→ DATA SHOWN
▼▼▼
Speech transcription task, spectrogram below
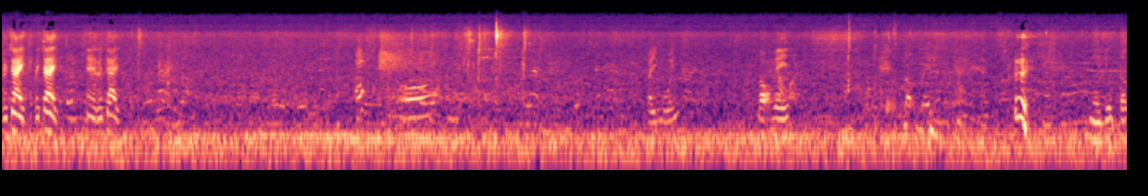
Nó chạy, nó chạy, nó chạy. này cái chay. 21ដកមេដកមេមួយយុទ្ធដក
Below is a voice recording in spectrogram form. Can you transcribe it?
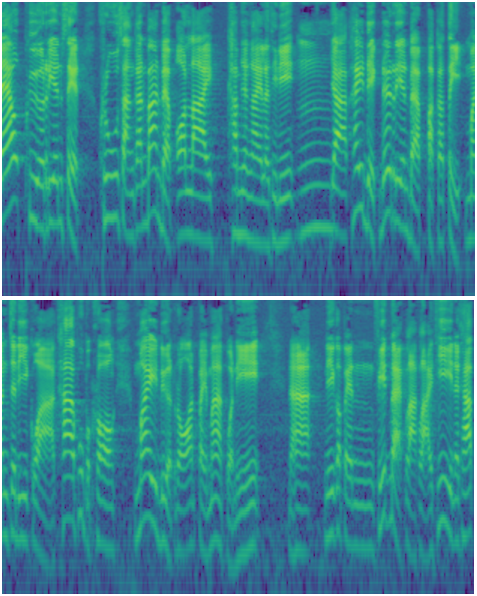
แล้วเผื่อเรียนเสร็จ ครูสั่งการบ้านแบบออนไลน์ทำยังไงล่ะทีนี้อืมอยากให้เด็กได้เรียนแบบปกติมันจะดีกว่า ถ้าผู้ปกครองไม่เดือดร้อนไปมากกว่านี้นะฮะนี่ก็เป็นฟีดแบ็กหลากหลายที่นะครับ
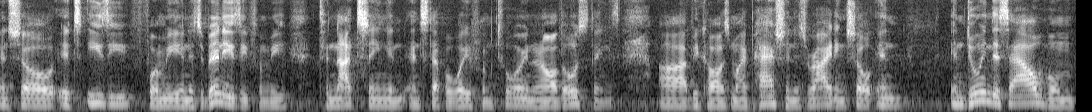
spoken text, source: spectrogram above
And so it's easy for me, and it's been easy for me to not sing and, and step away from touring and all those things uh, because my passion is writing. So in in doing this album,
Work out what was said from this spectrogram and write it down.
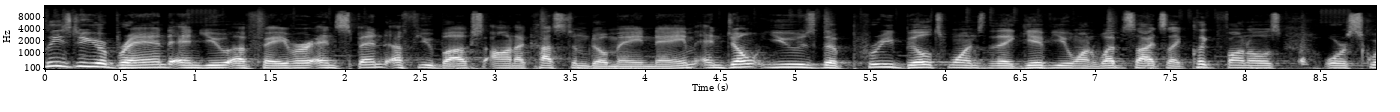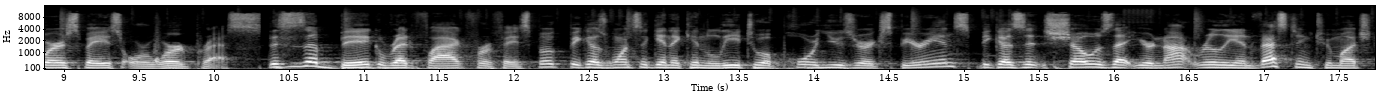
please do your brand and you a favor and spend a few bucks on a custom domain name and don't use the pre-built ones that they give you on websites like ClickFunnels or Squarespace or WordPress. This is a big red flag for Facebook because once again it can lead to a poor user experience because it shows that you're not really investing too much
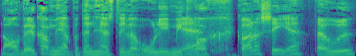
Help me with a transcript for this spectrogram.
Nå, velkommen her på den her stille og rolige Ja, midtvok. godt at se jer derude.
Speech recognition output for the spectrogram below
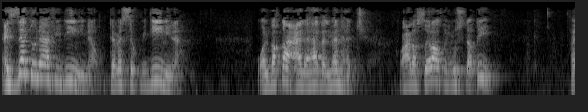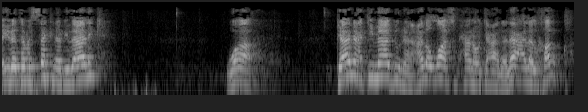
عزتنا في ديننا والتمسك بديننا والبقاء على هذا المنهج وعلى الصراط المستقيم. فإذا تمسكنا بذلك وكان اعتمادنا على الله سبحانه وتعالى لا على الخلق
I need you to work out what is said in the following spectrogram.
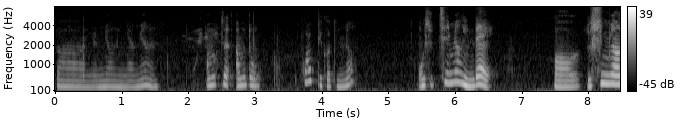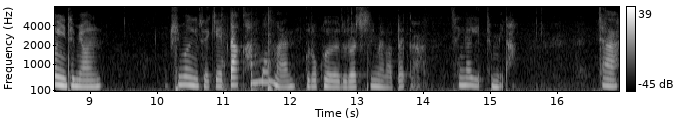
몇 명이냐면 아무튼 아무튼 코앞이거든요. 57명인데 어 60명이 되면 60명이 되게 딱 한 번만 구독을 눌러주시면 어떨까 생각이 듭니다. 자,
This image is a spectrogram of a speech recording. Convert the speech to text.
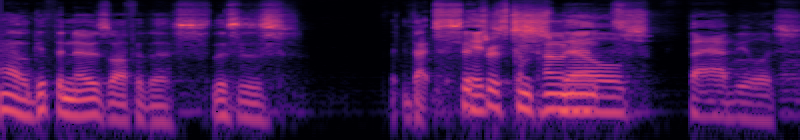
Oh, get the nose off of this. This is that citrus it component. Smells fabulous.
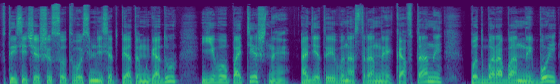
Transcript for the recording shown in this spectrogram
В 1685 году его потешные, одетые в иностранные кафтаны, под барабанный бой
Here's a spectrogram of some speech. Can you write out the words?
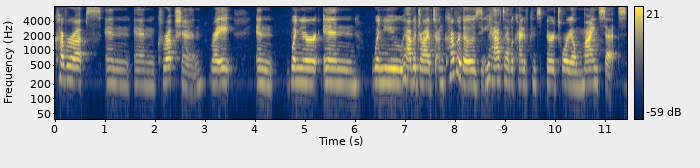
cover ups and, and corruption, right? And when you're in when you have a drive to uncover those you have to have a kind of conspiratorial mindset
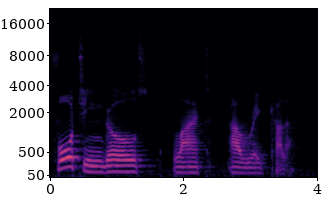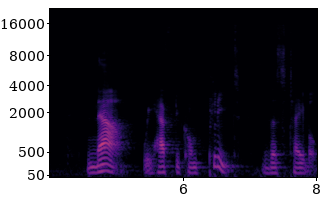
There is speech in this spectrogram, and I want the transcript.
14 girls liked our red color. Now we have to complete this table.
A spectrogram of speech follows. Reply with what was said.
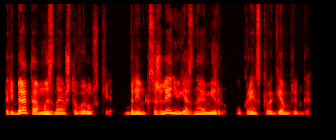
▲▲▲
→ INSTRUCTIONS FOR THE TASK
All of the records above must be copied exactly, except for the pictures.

→ EXPECTED ANSWER
Speech transcription task, spectrogram below
Nó chạy, nó chạy, nó chạy. này cái chay. 21ដកមេដកមេមួយយុទ្ធដក
Below is a voice recording in spectrogram form. Can you transcribe it?
แล้วเผื่อเรียนเสร็จ ครูสั่งการบ้านแบบออนไลน์ทำยังไงล่ะทีนี้อืมอยากให้เด็กได้เรียนแบบปกติมันจะดีกว่า ถ้าผู้ปกครองไม่เดือดร้อนไปมากกว่านี้นะฮะนี่ก็เป็นฟีดแบ็กหลากหลายที่นะครับ
spoken text, source: spectrogram above
And so it's easy for me, and it's been easy for me to not sing and, and step away from touring and all those things uh, because my passion is writing. So in in doing this album,
Work out what was said from this spectrogram and write it down.
please do your brand and you a favor and spend a few bucks on a custom domain name and don't use the pre-built ones that they give you on websites like ClickFunnels or Squarespace or WordPress. This is a big red flag for Facebook because once again it can lead to a poor user experience because it shows that you're not really investing too much
Help me with a transcript for this spectrogram.
Nå, velkommen her på den her stille og rolige Ja, midtvok. godt at se jer derude.
Speech recognition output for the spectrogram below
عزتنا في ديننا والتمسك بديننا والبقاء على هذا المنهج وعلى الصراط المستقيم. فإذا تمسكنا بذلك وكان اعتمادنا على الله سبحانه وتعالى لا على الخلق
I need you to work out what is said in the following spectrogram.
몇 명이냐면 아무튼 아무튼 코앞이거든요. 57명인데 어 60명이 되면 60명이 되게 딱 한 번만 구독을 눌러주시면 어떨까 생각이 듭니다. 자,
This image is a spectrogram of a speech recording. Convert the speech to text.
Oh, get the nose off of this. This is that citrus it component. Smells fabulous.
Transcript for the recording shown in this spectrogram
В 1685 году его потешные, одетые в иностранные кафтаны, под барабанный бой
Here's a spectrogram of some speech. Can you write out the words?
cover ups and, and corruption, right? And when you're in when you have a drive to uncover those you have to have a kind of conspiratorial mindset
There is speech in this spectrogram, and I want the transcript.
14 girls liked our red color. Now we have to complete this table.
A spectrogram of speech follows. Reply with what was said.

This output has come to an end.